Wrong.

Each property is selling for around 90K more than we bought it. The problem is that that money gets eaten up in fees and taxes and repairs.

“Well, you must have put too much into repairs.”

Nope.

We purposely bought newer houses so that we wouldn’t have to fix them too much.

Please don’t get me wrong, there are many reasons to own your own home that have nothing to do with finances. It is for these reasons that I do NOT regret owning my own home now.

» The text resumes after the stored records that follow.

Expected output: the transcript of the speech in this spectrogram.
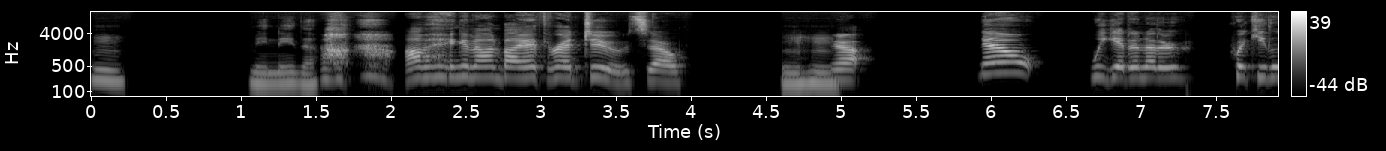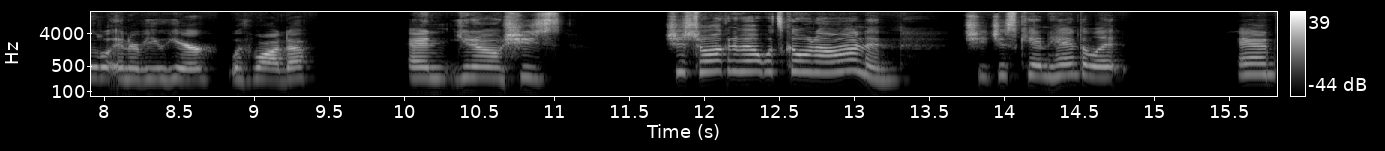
Me neither. I'm hanging on by a thread too. So, hmm yeah. Now we get another quickie little interview here with Wanda. And, you know, she's she's talking about what's going on and she just can't handle it. And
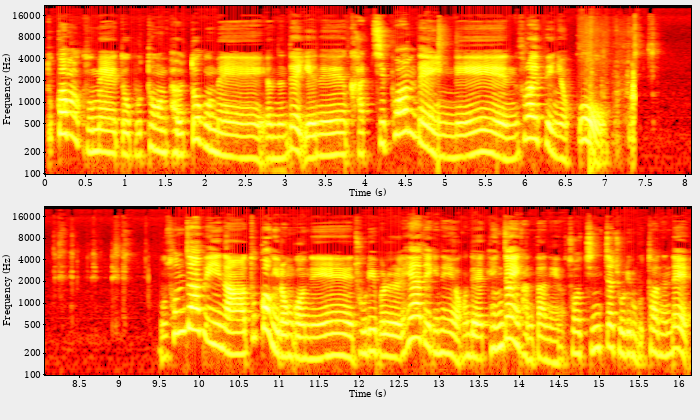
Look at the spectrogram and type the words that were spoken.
뚜껑을 구매해도 보통은 별도 구매였는데 얘는 같이 포함되어 있는 후라이팬이었고 뭐 손잡이나 뚜껑 이런 거는 조립을 해야 되긴 해요. 근데 굉장히 간단해요. 저 진짜 조립 못하는데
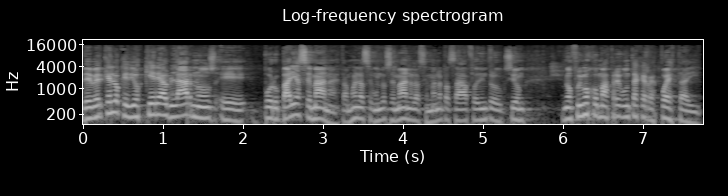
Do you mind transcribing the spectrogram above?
de ver qué es lo que Dios quiere hablarnos eh, por varias semanas. Estamos en la segunda semana, la semana pasada fue de introducción. Nos fuimos con más preguntas que respuestas y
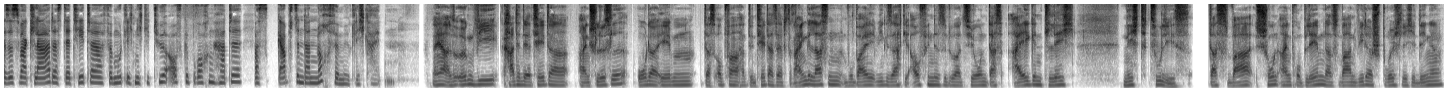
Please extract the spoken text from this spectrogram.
Also es war klar, dass der Täter vermutlich nicht die Tür aufgebrochen hatte. Was gab es denn dann noch für Möglichkeiten? Naja, also irgendwie hatte der Täter einen Schlüssel oder eben das Opfer hat den Täter selbst reingelassen, wobei, wie gesagt, die Auffindesituation das eigentlich nicht zuließ. Das war schon ein Problem, das waren widersprüchliche Dinge.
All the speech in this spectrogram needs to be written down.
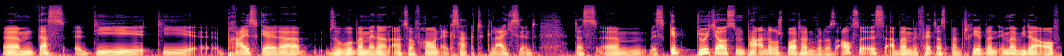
ähm, dass die, die Preisgelder sowohl bei Männern als auch Frauen exakt gleich sind. Das, ähm, es gibt durchaus ein paar andere Sportarten, wo das auch so ist, aber mir fällt das beim Triathlon immer wieder auf,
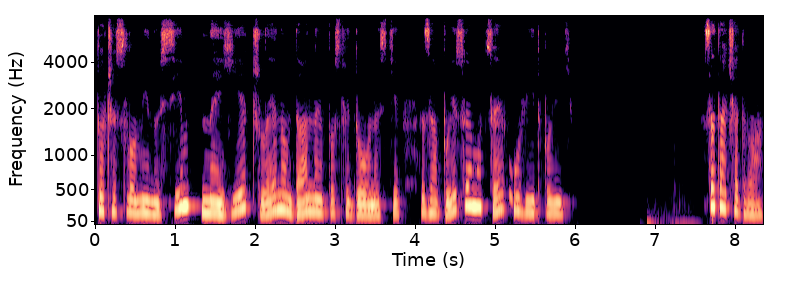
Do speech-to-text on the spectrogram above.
то число мінус 7 не є членом даної послідовності. Записуємо це у відповідь. Задача 2.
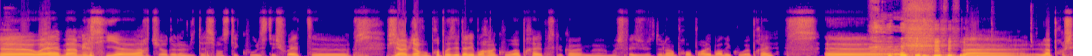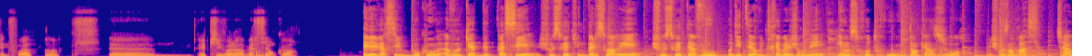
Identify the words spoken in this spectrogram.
Euh, Ouais, bah merci euh, Arthur de l'invitation, c'était cool, c'était chouette. Euh, J'irais bien vous proposer d'aller boire un coup après, parce que quand même, euh, moi je fais juste de l'impro pour aller boire des coups après. Euh, bah, la prochaine fois. Hein et puis voilà, merci encore. Eh bien, merci beaucoup à vous quatre d'être passés. Je vous souhaite une belle soirée. Je vous souhaite à vous, auditeurs, une très belle journée. Et on se retrouve dans 15 jours. Et je vous embrasse. Ciao.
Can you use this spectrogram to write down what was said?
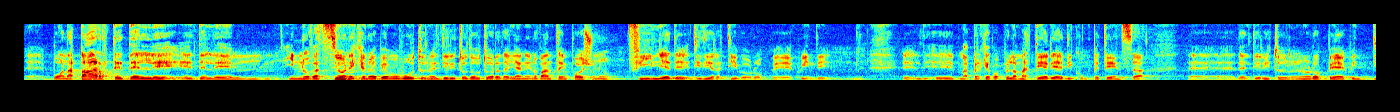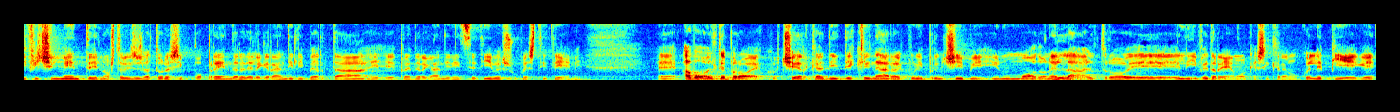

  1. You can do whatever you want to your house and garden. No one can dictate what color the walls have to be or how the garden looks (unless you live with a strict HOA in which case, I do not envy you at all).
  2. You are secure…ish. As I’ve watched the housing prices soar in Seattle, the rental prices are keeping up. I have many friends who were forced to move because their landlord raised the price of their rent by hundreds of dollars a month. I can’t imagine having to leave my neighborhood, my daughter’s school and my friends because my landlord wanted to make more rent.
  3. When something goes wrong, you fix it. This may not seam like a positive, but when I was renting, I really hated having to call and wait on my landlord to fix things that were broken. Sometimes they wouldn’t fix it, and if they did, who knows how long it would take. I much prefer to be in control of how my home works.
  4. You don’t have to worry every time you spill something or scratch the wall. When I was renting, I lived in constant fear that I wouldn’t get my security deposit back which meant that I would get really nervous every time a glass of wine spilled or a wall got dinged. Owning my own home has allowed me to chill out a bit and not stress the occasional sharpie on the wall masterpiece.

In short, if I could go back in time and do things differently, I absolutely would. I would have rented until buying the house that we currently live in. If I wasn’t that smart, I would have at least sold my houses instead of turning them into rentals. Do I regret my decisions? Not at all. I learned so much by going through this process of buying, renting and selling. More information is always better. I just wish I had thought to collect this information before buying five houses!